-- Opening Marker --
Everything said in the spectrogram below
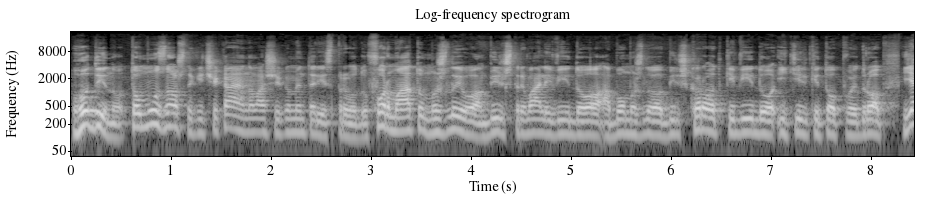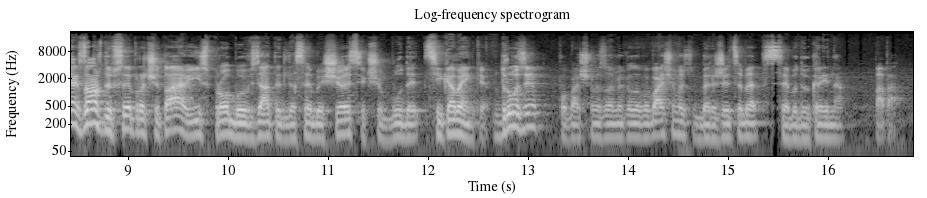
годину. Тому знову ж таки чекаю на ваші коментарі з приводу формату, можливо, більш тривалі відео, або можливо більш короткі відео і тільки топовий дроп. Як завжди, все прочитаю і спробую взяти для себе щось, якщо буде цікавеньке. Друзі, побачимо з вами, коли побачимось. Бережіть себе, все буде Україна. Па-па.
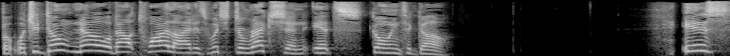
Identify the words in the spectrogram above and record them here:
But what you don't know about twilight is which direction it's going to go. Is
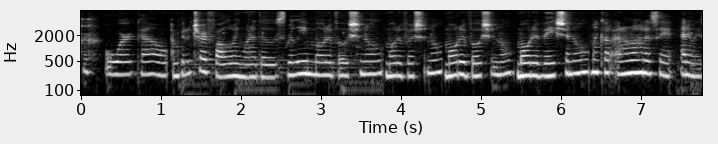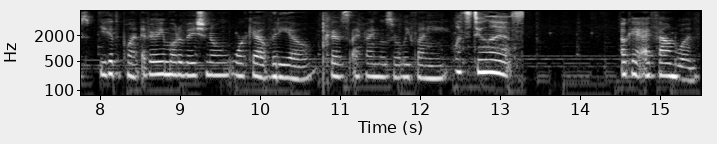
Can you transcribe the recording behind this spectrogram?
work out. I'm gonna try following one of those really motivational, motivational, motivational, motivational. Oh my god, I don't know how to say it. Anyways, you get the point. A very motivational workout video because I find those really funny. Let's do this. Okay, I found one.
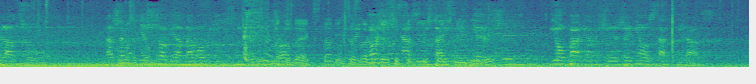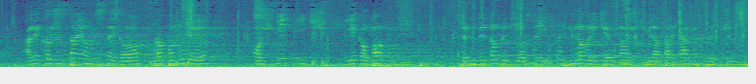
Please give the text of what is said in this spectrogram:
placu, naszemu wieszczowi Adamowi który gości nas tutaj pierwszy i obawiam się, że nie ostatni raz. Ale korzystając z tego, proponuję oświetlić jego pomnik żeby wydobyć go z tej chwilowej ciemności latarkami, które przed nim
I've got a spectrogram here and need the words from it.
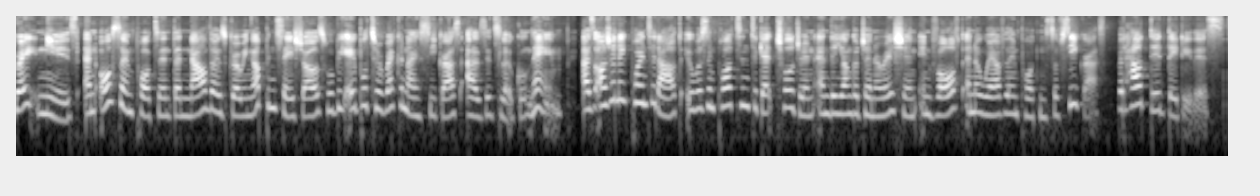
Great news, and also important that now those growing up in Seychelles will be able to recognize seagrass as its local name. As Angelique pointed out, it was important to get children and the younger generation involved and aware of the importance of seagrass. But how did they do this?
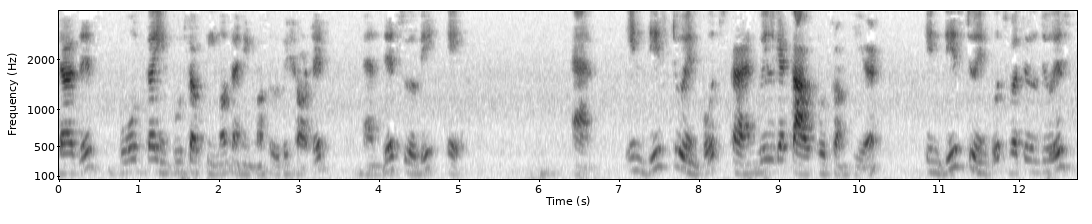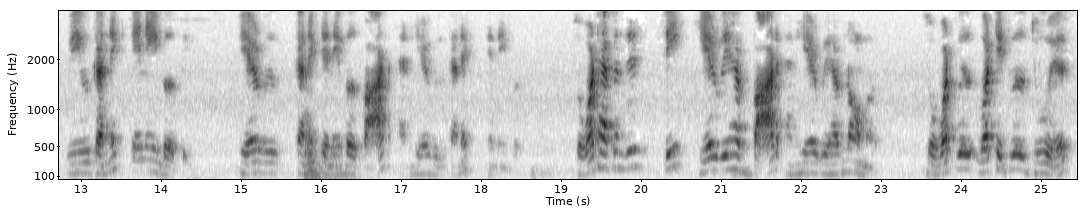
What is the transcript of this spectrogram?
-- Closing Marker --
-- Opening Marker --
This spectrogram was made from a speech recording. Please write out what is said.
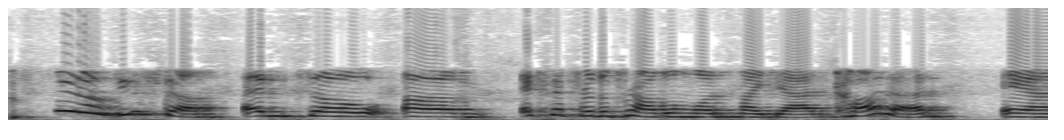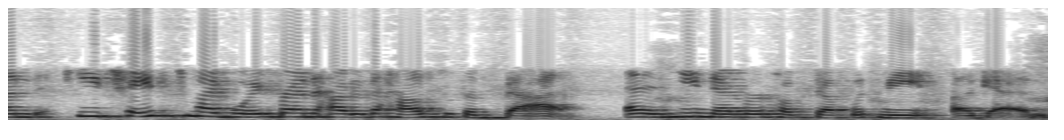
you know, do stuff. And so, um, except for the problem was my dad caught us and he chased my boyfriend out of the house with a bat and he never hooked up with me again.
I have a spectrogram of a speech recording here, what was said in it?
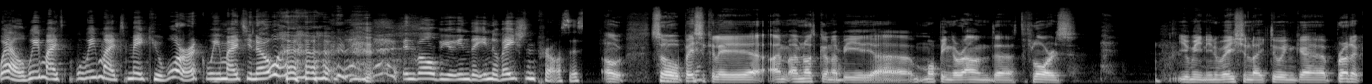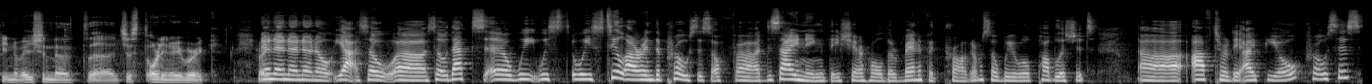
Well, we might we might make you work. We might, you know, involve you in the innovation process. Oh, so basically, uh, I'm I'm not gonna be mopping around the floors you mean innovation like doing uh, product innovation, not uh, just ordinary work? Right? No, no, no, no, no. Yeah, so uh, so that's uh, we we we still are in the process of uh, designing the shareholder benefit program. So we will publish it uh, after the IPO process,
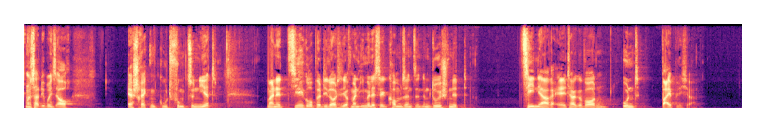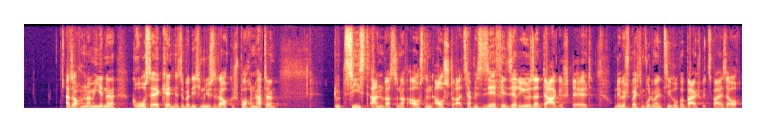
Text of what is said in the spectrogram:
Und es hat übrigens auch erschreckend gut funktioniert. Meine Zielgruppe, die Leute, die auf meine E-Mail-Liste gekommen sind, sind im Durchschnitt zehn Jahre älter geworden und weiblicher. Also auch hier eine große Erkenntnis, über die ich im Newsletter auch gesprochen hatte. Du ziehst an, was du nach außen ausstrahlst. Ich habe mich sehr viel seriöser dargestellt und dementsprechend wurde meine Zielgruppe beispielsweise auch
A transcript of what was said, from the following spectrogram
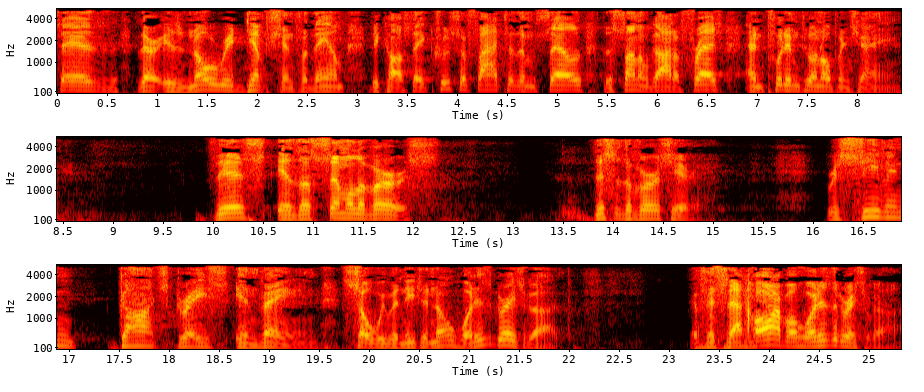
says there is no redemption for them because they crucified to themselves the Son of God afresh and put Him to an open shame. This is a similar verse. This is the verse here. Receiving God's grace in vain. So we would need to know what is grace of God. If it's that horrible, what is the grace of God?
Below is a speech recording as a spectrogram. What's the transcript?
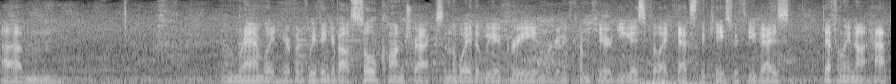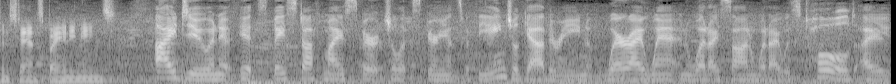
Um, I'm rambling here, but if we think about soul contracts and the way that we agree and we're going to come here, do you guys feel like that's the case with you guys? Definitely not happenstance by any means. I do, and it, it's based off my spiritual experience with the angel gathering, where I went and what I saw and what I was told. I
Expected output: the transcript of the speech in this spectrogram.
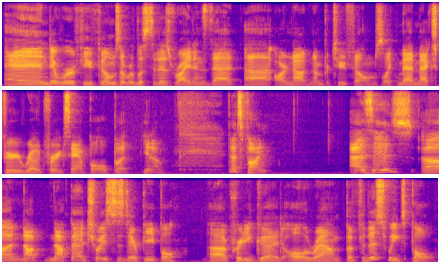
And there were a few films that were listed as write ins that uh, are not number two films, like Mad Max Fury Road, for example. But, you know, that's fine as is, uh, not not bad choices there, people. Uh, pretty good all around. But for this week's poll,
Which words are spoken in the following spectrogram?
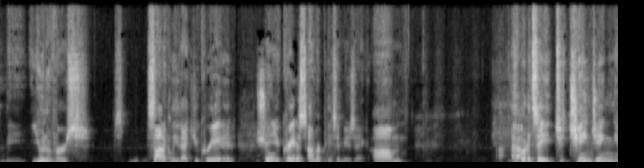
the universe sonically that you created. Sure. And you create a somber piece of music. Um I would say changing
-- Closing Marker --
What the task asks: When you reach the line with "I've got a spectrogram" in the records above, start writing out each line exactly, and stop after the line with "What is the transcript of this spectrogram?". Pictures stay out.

Exercise result:
I've got a spectrogram here and need the words from it.
Great news, and also important that now those growing up in Seychelles will be able to recognize seagrass as its local name. As Angelique pointed out, it was important to get children and the younger generation involved and aware of the importance of seagrass. But how did they do this?
What is the transcript of this spectrogram?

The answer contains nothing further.